-- Instructions to follow --
Without the pictures, set down everything in the listing exactly.
::: Records provided :::
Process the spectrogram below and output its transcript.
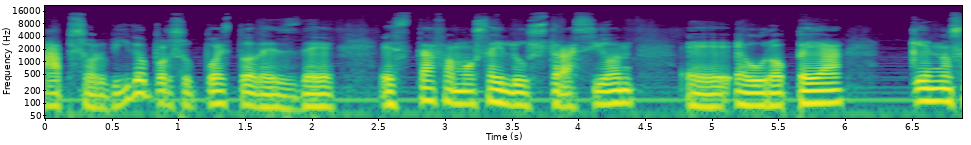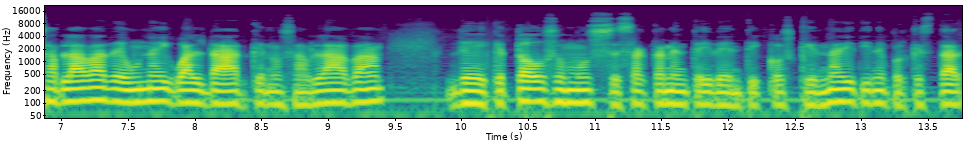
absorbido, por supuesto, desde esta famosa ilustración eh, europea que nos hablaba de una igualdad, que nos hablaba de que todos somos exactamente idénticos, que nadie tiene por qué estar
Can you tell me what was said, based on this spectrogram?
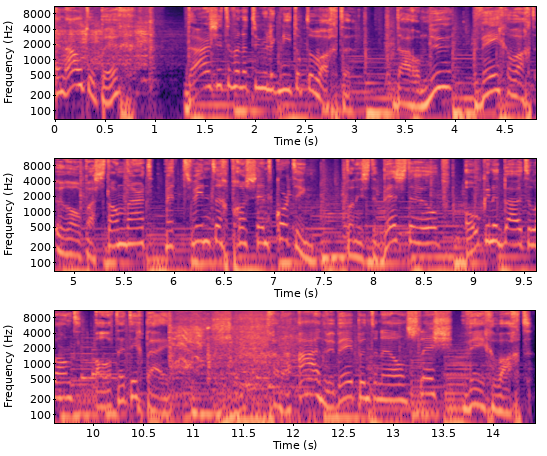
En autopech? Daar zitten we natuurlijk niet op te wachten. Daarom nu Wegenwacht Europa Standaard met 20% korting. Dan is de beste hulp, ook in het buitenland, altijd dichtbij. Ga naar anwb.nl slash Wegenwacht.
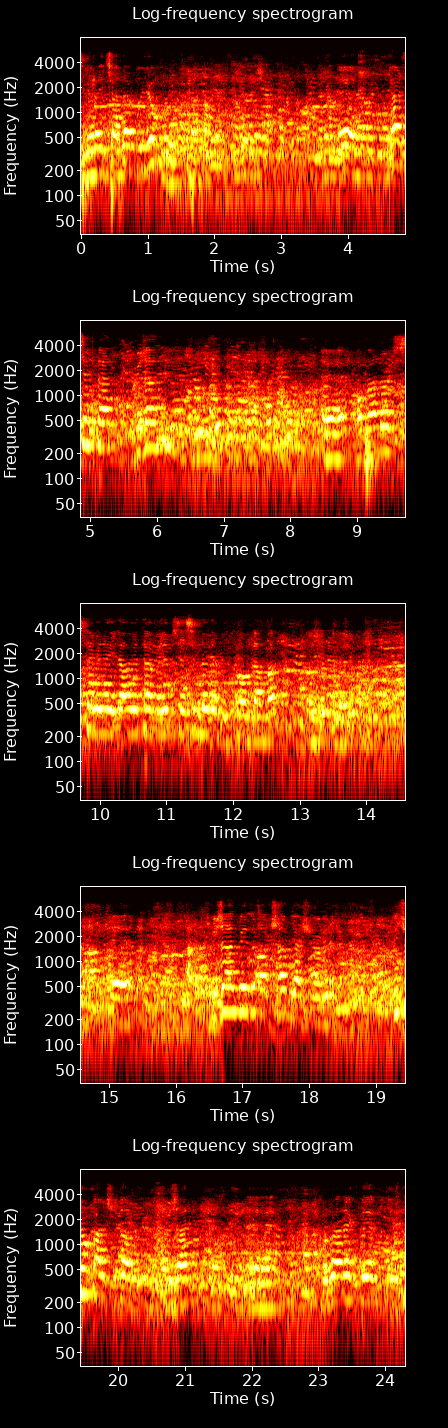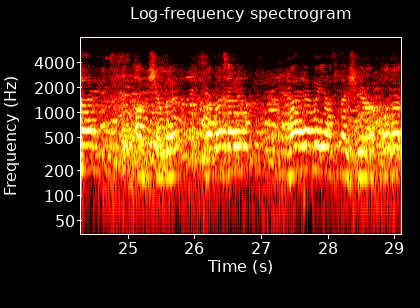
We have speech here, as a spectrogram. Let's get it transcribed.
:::
-- Response to the task --
Process the spectrogram below and output its transcript.
absorbido, por supuesto, desde esta famosa ilustración eh, europea que nos hablaba de una igualdad, que nos hablaba de que todos somos exactamente idénticos, que nadie tiene por qué estar
Can you tell me what was said, based on this spectrogram?
En autopech? Daar zitten we natuurlijk niet op te wachten. Daarom nu Wegenwacht Europa Standaard met 20% korting. Dan is de beste hulp, ook in het buitenland, altijd dichtbij. Ga naar anwb.nl slash Wegenwacht.
We have speech here, as a spectrogram. Let's get it transcribed.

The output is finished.